Data records START
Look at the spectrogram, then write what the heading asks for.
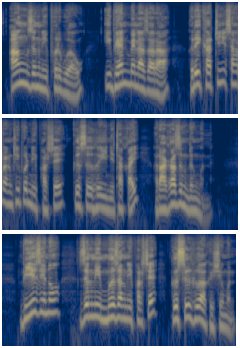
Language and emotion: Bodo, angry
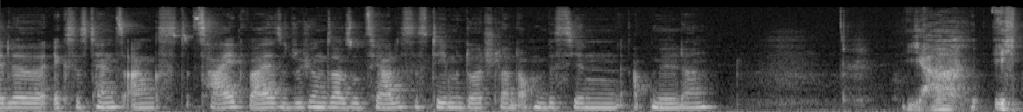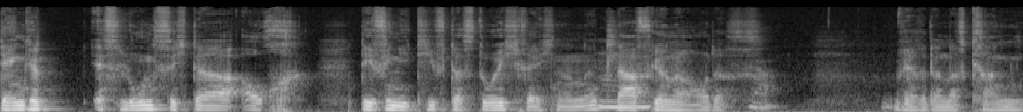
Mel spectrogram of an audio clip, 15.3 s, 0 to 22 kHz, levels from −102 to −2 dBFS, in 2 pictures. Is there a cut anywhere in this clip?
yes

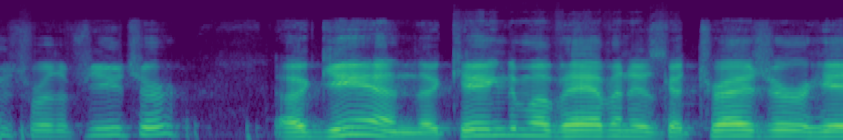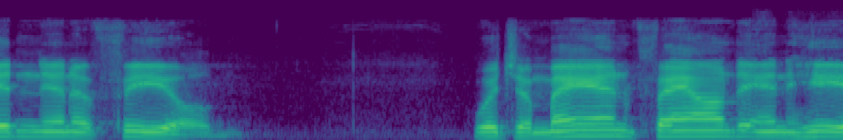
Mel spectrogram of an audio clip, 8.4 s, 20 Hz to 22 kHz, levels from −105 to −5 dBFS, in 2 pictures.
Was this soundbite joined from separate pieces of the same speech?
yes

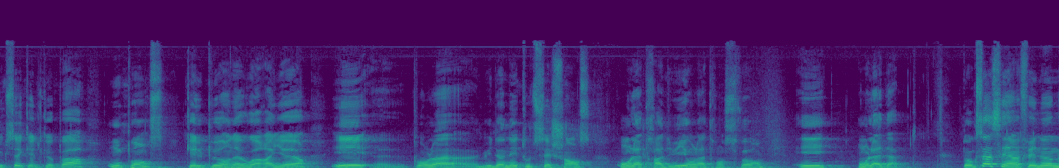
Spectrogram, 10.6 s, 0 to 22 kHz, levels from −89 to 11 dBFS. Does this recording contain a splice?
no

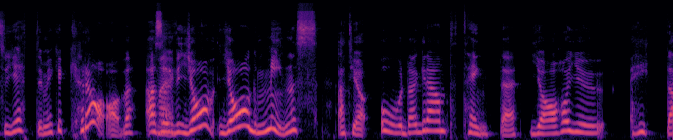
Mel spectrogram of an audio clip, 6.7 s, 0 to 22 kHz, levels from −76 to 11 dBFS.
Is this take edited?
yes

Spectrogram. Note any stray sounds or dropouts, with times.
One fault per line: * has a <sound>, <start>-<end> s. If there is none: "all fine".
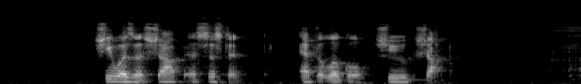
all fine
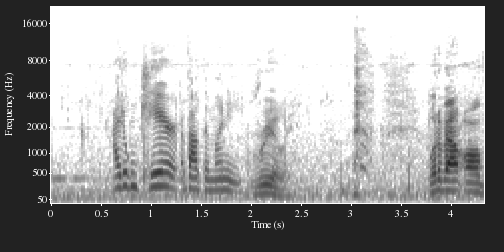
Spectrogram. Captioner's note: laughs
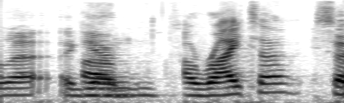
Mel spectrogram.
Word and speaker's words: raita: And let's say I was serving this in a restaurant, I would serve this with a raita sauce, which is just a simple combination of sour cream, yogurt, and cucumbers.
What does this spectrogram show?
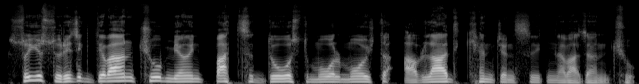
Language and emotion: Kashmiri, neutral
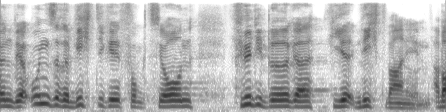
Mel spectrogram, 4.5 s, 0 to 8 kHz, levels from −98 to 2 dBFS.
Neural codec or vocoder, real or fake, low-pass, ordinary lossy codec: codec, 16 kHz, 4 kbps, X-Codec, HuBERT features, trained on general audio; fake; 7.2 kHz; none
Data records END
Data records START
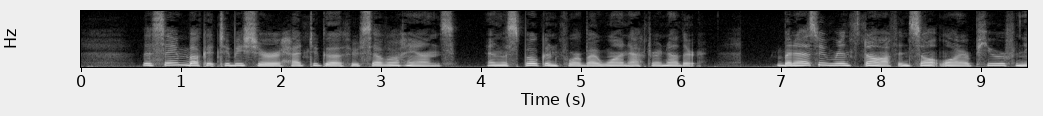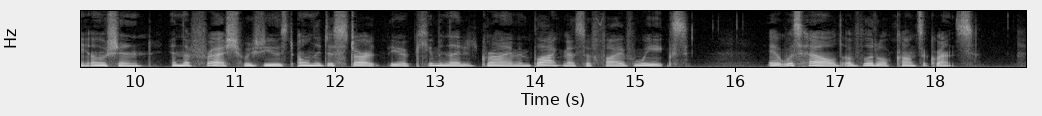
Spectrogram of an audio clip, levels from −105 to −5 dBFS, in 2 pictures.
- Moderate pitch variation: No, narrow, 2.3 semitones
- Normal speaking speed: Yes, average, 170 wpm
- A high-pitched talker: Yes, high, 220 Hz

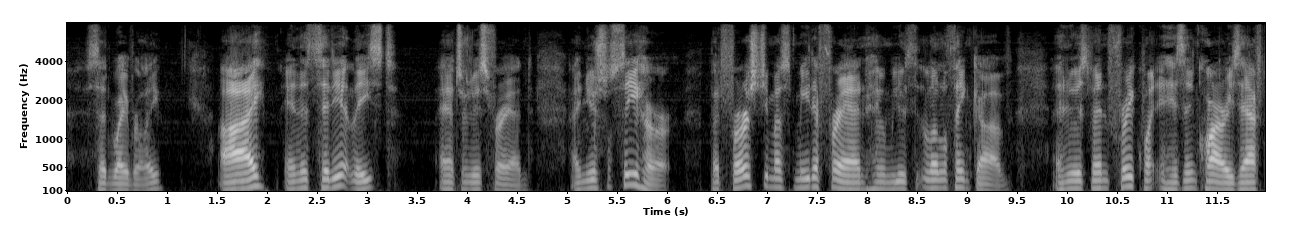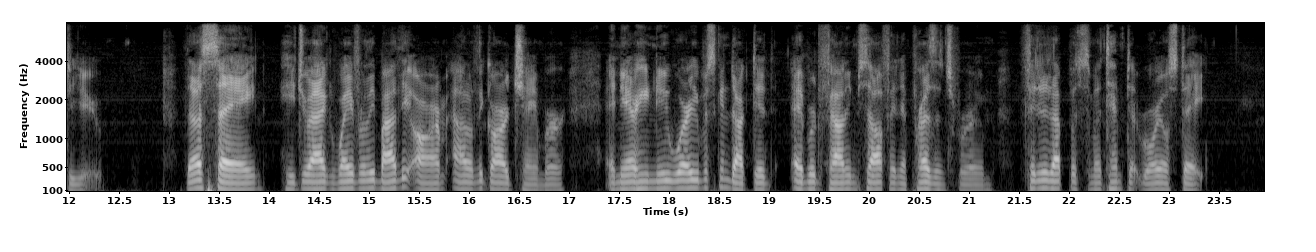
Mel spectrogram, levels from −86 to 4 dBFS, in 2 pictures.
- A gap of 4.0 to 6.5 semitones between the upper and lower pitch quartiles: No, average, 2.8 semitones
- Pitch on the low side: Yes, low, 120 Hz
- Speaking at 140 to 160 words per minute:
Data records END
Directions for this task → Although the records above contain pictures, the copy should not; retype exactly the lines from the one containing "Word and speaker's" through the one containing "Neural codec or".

Answer box →
Word and speaker's words: raita: And let's say I was serving this in a restaurant, I would serve this with a raita sauce, which is just a simple combination of sour cream, yogurt, and cucumbers.
What does this spectrogram show?
Language and emotion: Kashmiri, neutral
Mel spectrogram, 4.5 s, 0 to 8 kHz, levels from −98 to 2 dBFS.
Neural codec or vocoder, real or fake, low-pass, ordinary lossy codec: codec, 16 kHz, 4 kbps, X-Codec, HuBERT features, trained on general audio; fake; 7.2 kHz; none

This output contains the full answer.